     There's a situation where occassionally dsdump will think the parent
     class is a RO_ROOT where it will in fact won't be. I'll print this out
     for now so I can hunt it down

     ARM64e still needs some luv, especially on the Swift side, especially
     with Protocols... and not crashing

     Derek Selander @LOLgrep

Darwin                          March 26, 2020                          Darwin


Compiling this will be a bit of a pain in the butt on your end. You'll need to clone the Swift language in the same directory. Swift can't be a submodule to this repo since some of their git cloning scripts won't work :|

# cd into the dsdump repo
cd dsdump/

# make a directory called swift-source, yes, name it exactly that
mkdir swift-source

cd swift-source/

# clone the Swift repository into swift-source
git clone

# checkout 
cd swift
git checkout 75670c17272a993ed798cee7e31c20590e94118b

# Use the Swift update helper script to grab everything else 
 ./swift/utils/update-checkout --clone-with-ssh   --tag swift-5.1.4-RELEASE

Comment out any remaining problematic code after a build, remove methods in Metadata.h as needed (i.e. problematic ARC bridging code on line 700)

I've included the libSwiftDemangling.a static lib that I built into dsdump/dsdump. If you want to build entirely from Swift source, you'll need to build this yourself. Otherwise you should be good to go to build dsdump via Xcode.

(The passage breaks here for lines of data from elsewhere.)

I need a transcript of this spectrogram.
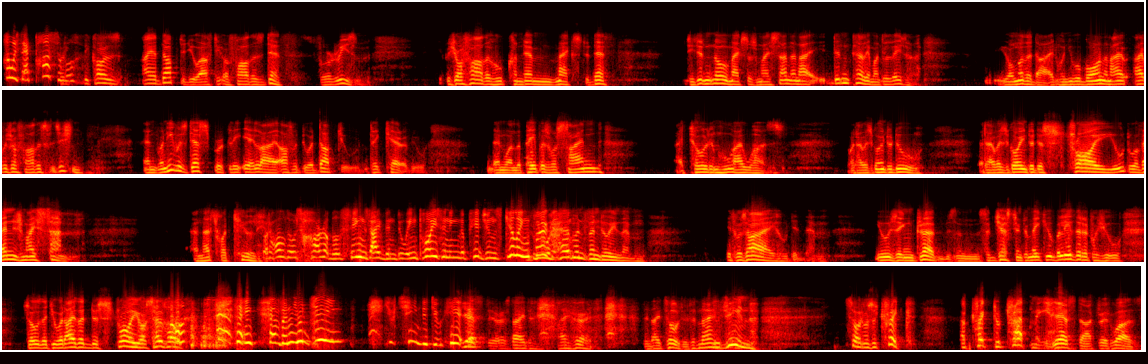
How is that possible? Well, because I adopted you after your father's death for a reason. It was your father who condemned Max to death. He didn't know Max was my son, and I didn't tell him until later. Your mother died when you were born, and I, I was your father's physician. And when he was desperately ill, I offered to adopt you and take care of you. Then, when the papers were signed, I told him who I was, what I was going to do, that I was going to destroy you to avenge my son. And that's what killed him. But all those horrible things I've been doing, poisoning the pigeons, killing birds. You haven't been doing them. It was I who did them, using drugs and suggestion to make you believe that it was you, so that you would either destroy yourself or. Oh, thank heaven, Eugene. Eugene, did you hear? Yes, dearest, I, I heard. And I told you, didn't I? Eugene! So it was a trick. A trick to trap me. Yes, Doctor, it was.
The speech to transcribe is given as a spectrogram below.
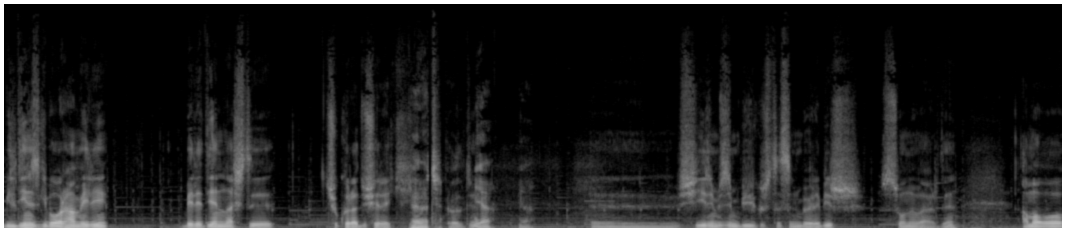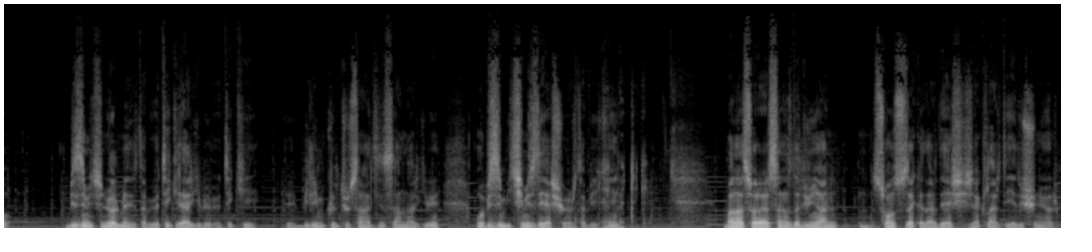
Bildiğiniz gibi Orhan Veli belediyenin açtığı çukura düşerek Evet. öldü. Ya. ya. Ee, şiirimizin büyük ustasının böyle bir sonu vardı. Ama o bizim için ölmedi tabii. Ötekiler gibi, öteki e, bilim, kültür, sanat insanlar gibi. O bizim içimizde yaşıyor tabii ki. Elbette ki. Bana sorarsanız da dünyanın sonsuza kadar da yaşayacaklar diye düşünüyorum.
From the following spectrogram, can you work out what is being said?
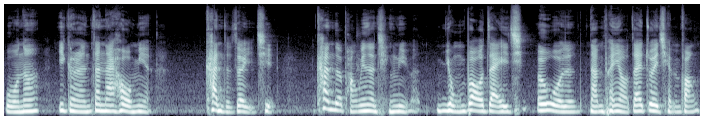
我呢，一个人站在后面看着这一切，看着旁边的情侣们拥抱在一起，而我的男朋友在最前方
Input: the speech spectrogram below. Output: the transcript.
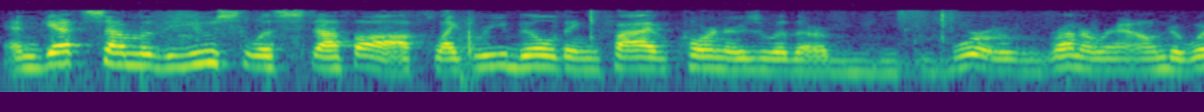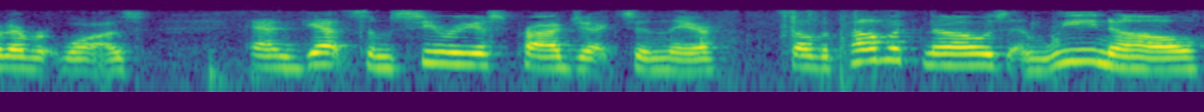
and get some of the useless stuff off, like rebuilding five corners with a runaround or whatever it was, and get some serious projects in there so the public knows and we know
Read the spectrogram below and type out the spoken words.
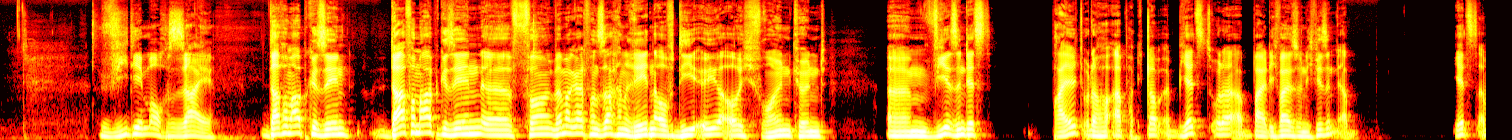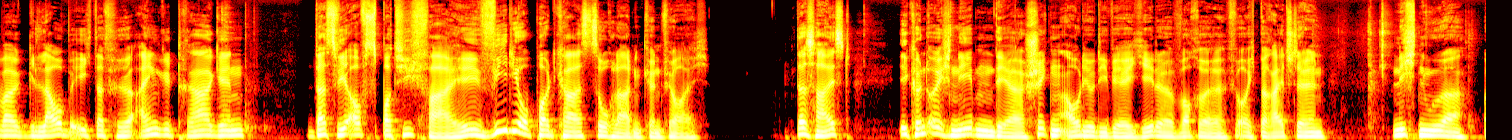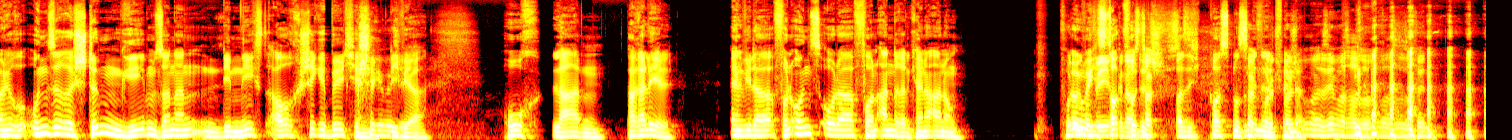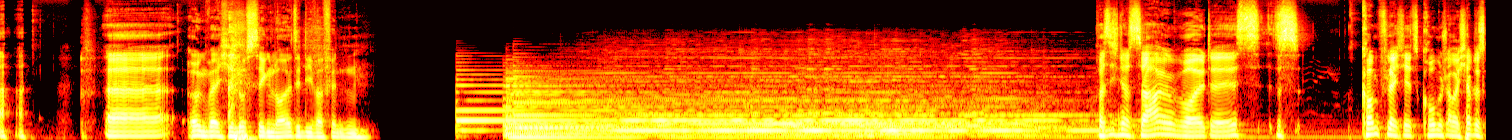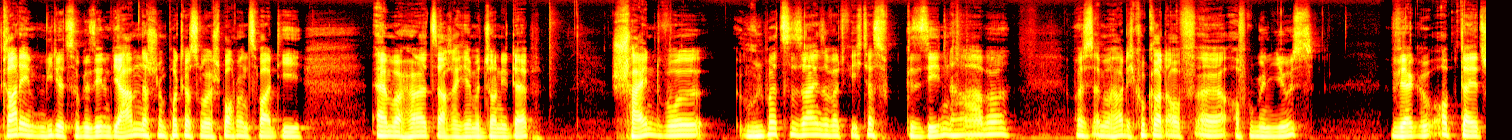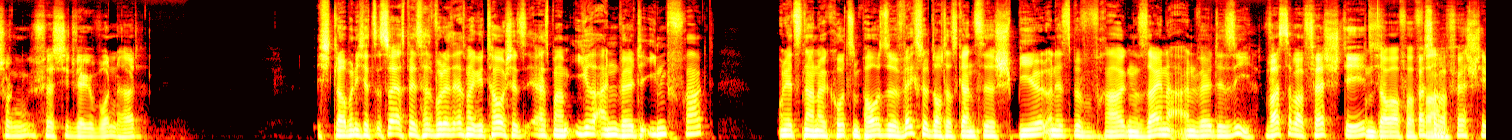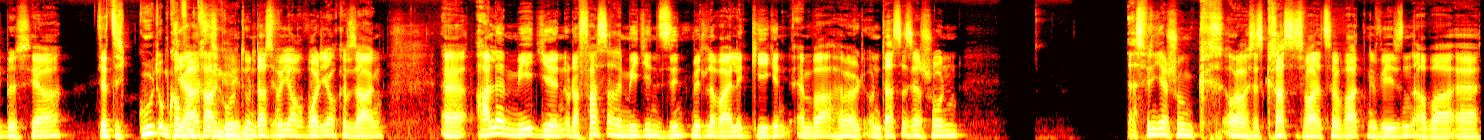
Wie dem auch sei. Davon mal abgesehen, davon mal abgesehen, äh, von, wenn wir gerade von Sachen reden, auf die ihr euch freuen könnt, ähm, wir sind jetzt bald oder ab, ich glaube, ab jetzt oder ab bald, ich weiß es nicht. Wir sind ab jetzt aber, glaube ich, dafür eingetragen, dass wir auf Spotify Videopodcasts hochladen können für euch. Das heißt, ihr könnt euch neben der schicken Audio, die wir jede Woche für euch bereitstellen, nicht nur eure, unsere Stimmen geben, sondern demnächst auch schicke Bildchen, Schicke die Bildchen. wir hochladen. Parallel. Entweder von uns oder von anderen, keine Ahnung. Von Irgendwelches irgendwem, genau, Stock-Footage, was ich kostenlos im Internet finde. Mal sehen, was wir so, was wir so finden. äh, Irgendwelche lustigen Leute, die wir finden. Was ich noch sagen wollte, ist, das kommt vielleicht jetzt komisch, aber ich habe das gerade im Video zu gesehen und wir haben da schon im Podcast drüber gesprochen und zwar die Amber Heard-Sache hier mit Johnny Depp. Scheint wohl rüber zu sein, soweit wie ich das gesehen habe. Was Amber Heard? Ich gucke gerade auf, äh, auf Google News, wer, ob da jetzt schon feststeht, wer gewonnen hat. Ich glaube nicht, jetzt ist so erstmal, jetzt wurde jetzt erstmal getauscht. Jetzt erstmal haben ihre Anwälte ihn befragt. Und jetzt nach einer kurzen Pause wechselt doch das ganze Spiel und jetzt befragen seine Anwälte sie Was aber feststeht, im was aber Dauerverfahren. feststeht bisher, Sie hat sich gut um Kopf ja, und das Kragen gut. geredet. Und das ja. wollte ich auch, wollte ich auch gerade sagen. Äh, alle Medien oder fast alle Medien sind mittlerweile gegen Amber Heard. Und das ist ja schon. Das finde ich ja schon. Oder was ist krass, das war jetzt zu erwarten gewesen, aber äh,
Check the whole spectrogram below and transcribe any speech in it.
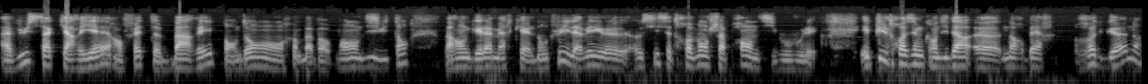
a vu sa carrière en fait barrée pendant bah, pendant 18 ans par Angela Merkel. Donc lui, il avait euh, aussi cette revanche à prendre, si vous voulez. Et puis le troisième candidat, euh, Norbert Röttgen,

Alternatively, you can skip all of this by simply grabbing the compiled dsdump version in the compiled directory found here. Make sure the SHA256 matches below if you're paranoid.

Compiled SHA256

SHA256: 83eebd025b43b58a486235e1bec70a3239995be409605e3ff19bdae07adff917


TODO list for v1

  • Full ARM64e support
  • M1 support
  • Crashes
  • iOS 15/Monterey support
  • In process support (TODO TODO guess that means a libdsdump.a)
    • Basic dsc listing with options to dlopen from cmdline
  • header files